Author Francis Spufford achieves hat-trick, adding Desmond Elliott to list of accolades alongside the Costa First Novel award and the Ondaatje Prize
Francis Spufford has won the 2017 Desmond Elliott Prize, it was revealed this evening (Wednesday 21 June) at a ceremony in London. Spufford was awarded the £10,000 Prize, the “most prestigious award for first-time novelists” (Daily Telegraph), for his debut novel, Golden Hill. Set in New York in 1746, when the now-famous sprawling metropolis was just a small town on the tip of Manhattan island, Golden Hill tells the story of Mr Smith – a mysterious young man who steps off a boat from England with an order for an enormous sum of money.
It was chosen as the best debut novel of 2017 from a shortlist which also featured My Name is Leon by Kit de Waal and Harmless Like You by Rowan Hisayo Buchanan. Sam Leith, Literary Editor at the Spectator, chaired the judging panel and was joined by award-winning author Kamila Shamsie and specialist book buyer for WHSmith Iain Rushworth.
In his speech at the ceremony, Leith described Golden Hill as “miraculously constructed… at once so fabulously entertaining, so exquisitely wrought and so moving that it stands among not just the best first novels of the year, but the best novels of this or any year.”
Leith also took the opportunity to address the challenges debut authors face, saying: “The fact is that most first novels go unreviewed, barely promoted, seldom displayed in bookshops, unbought and unread. Many singular talents wither on the vine. And publishers – for whom buying a first novel is usually a relatively cheap investment – may treat the debut as a one-off betting ticket rather than the beginning of a career.
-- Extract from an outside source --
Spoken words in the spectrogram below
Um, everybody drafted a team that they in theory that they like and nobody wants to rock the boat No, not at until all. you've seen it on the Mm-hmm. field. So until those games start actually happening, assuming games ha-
The old days in which careers would be patiently nurtured through several books because an editor believed in a talent are, for the most part, dwindling in the rear-view mirror.” He then praised the Desmond Elliott Prize for continuing to “nurture and support the talent it has recognised”, adding “I can honestly say that no other prize I’ve helped judge has seemed to me quite as important as this one.”
Spufford, 53, is a Senior Lecturer in Creative Writing at Goldsmiths, University of London and a Fellow of the Royal Society of Literature. He is the author of five works of non-fiction on a range of topics from religion and history, to literature and politics, and was awarded the 1996 Writer’s Guild Award for best non-fiction book and the 1997 Sunday Times Young Writer of the Year Award. Golden Hill marks his first venture into fiction.
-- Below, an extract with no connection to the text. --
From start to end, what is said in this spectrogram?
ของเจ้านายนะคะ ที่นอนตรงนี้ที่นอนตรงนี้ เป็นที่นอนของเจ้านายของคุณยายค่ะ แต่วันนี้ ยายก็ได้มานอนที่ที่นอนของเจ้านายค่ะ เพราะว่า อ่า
Chair of the Prize Trustees, Dallas Manderson said: “Golden Hill is an exceptional novel and a worthy winner. It is staggering to see how deftly Francis Spufford has made the difficult jump from non-fiction to fiction – a clear indicator that we can expect to see more brilliant fiction from this fine writer in the future.”
The Prize is presented in the name of the late, acclaimed publisher and literary agent Desmond Elliott, whose passion for finding and nurturing new authors is perpetuated by his Prize. Celebrating 10 years this year, the Prize has an established track record for spotting up-and-coming novelists in the UK and Ireland and propelling them to greater recognition and success. The 2016 winner was Lisa McInerney for her critically-acclaimed debut, The Glorious Heresies, which also won the Bailey’s Women’s Prize for Fiction. Other past winners include Claire Fuller, Eimear McBride, Grace McCleen and Anjali Joseph.